Many students go on to present their research at professional conferences (examples can be found under "Completed Projects" from the home page).

PSY 227 - Behavioral Science Statistics
(prerequisite: PSY 100)
An introduction to descriptive and inferential methods used to evaluate psychological research. Topics include graphic methods, central tendency, variability, correlation , hypothesis testing, and sample distributions.

PSY 247 - Research Methods I
(prerequisite: PSY 100)
An overview of behavior research including developing hypotheses, research methodologies, library research, writing styles and an introduction to basic statistics. Students read scholarly journals and develop a research proposal.

PSY 327 - Research Methods II
(prerequisite: PSY 217, 227)
A continuation of PSY 247 with in depth coverage of correlational and experimental designs.
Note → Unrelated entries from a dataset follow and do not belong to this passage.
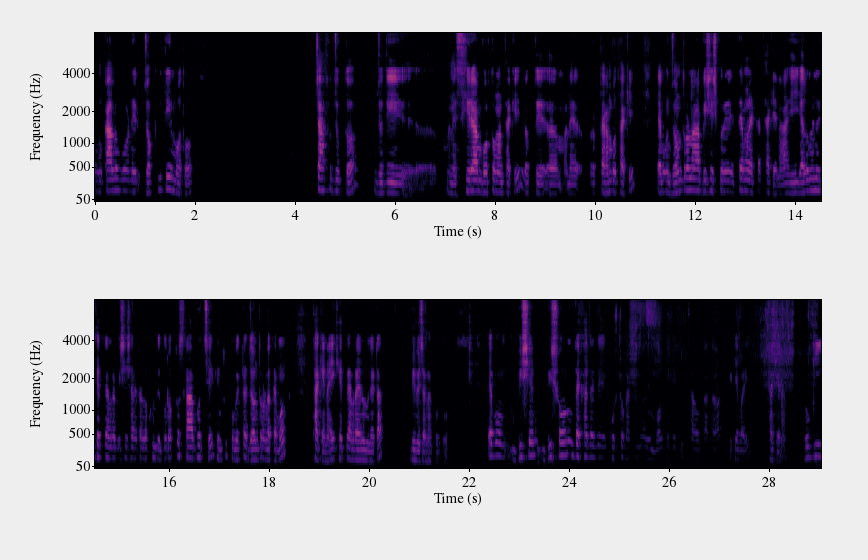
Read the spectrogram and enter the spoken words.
এবং কালো বর্ণের যকৃতের মতো চাপযুক্ত যদি মানে সিরাম বর্তমান থাকে, রক্তে মানে রক্তারম্ভ থাকে এবং যন্ত্রণা বিশেষ করে তেমন একটা থাকে না। এই অ্যালুমিনের ক্ষেত্রে আমরা বিশেষ আর একটা লক্ষণ দেখব, রক্তস্রাব হচ্ছে কিন্তু খুব একটা যন্ত্রণা তেমন থাকে না। এই ক্ষেত্রে আমরা অ্যালুমিনেটা বিবেচনা করব। এবং ভীষণ ভীষণ দেখা যায় যে কোষ্ঠকাঠিন্য এবং মলত্যাগের ইচ্ছা ওটা তার একেবারেই থাকে না। রোগী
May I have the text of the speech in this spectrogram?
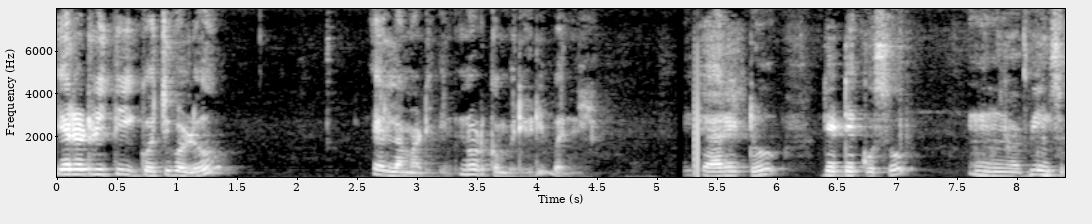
ಎರಡು ರೀತಿ ಗೊಜ್ಜುಗಳು ಎಲ್ಲ ಮಾಡಿದ್ದೀನಿ. ನೋಡ್ಕೊಂಬರೀವ್ರಿ ಬನ್ನಿ. ಕ್ಯಾರೆಟು ಗೆಡ್ಡೆಕೋಸು ಬೀನ್ಸು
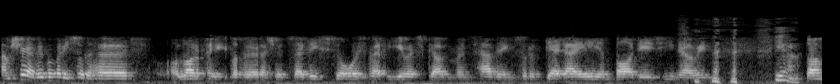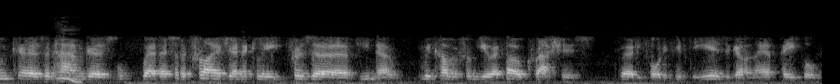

Students carry out independent undergraduate research projects. Students gain experience conceptualizing, implementing and writing of research reports.

PSY 402/409 - Current Research In Psychology/Child Psychology
(prerequisite: PSY 217, 227)
In depth study of recent research in psychology utilizing journal articles in neuroscience, human development, learning, cognition, motivation, personality, abnormal behavior, social behavior and industrial/organizational psychology.

Students can also work on research with instructors for course credit (PSY 480 or 491) or as part of a research lab (descriptions and details is available under the "Current Projects").


CRM 450 Criminology Senior An integration of knowledge acquired by Criminology majors, assessing skills and insights acquired for application in criminological research, the criminal justice system, and related community programs or agencies.

SOC 400 Senior Seminar An integration of knowledge acquired by Sociology majors, assessing skills and insights acquired for application in research and the community.

SWK 475 Senior Seminar: Diversity This course takes a socio-historical perspective in the examination of issues of diversity, human rights, and social justice in an effort to create a foundation of understanding of these complex issues and contribute to the student's development as a cultural competent generalist social work practitioner. This capstone seminar for social work students builds upon the liberal arts foundation and social work knowledge of human behavior, social policy, and quantitative and qualitative inquiry in the examination of issues of diversity, human rights and social justice. Students will learn a practice framework that integrates a human rights perspective, which promotes the dignity, respect, and well-being of all persons with a social justice perspective which seeks to understand, challenge, and combat oppression, unequal access to resources, and social inequities. Students engage in critical self-awareness and apply an integrated practice framework for use with individuals, families, groups, organizations, and communities, that advance human rights and social and economic justice. 


SPA 403 Spanish/English Translation This course is an introduction to the art and science of translation, in particular, from Spanish into English. As background, we will read about the history and development of translation into a specialized field. We start with an overview of the translator's task. We will then look into different approaches to translation, paying specila attention to the elements that comprise a text, in order to distinguish between form and meaning, implicit meaning, and literal vs. figurative senses.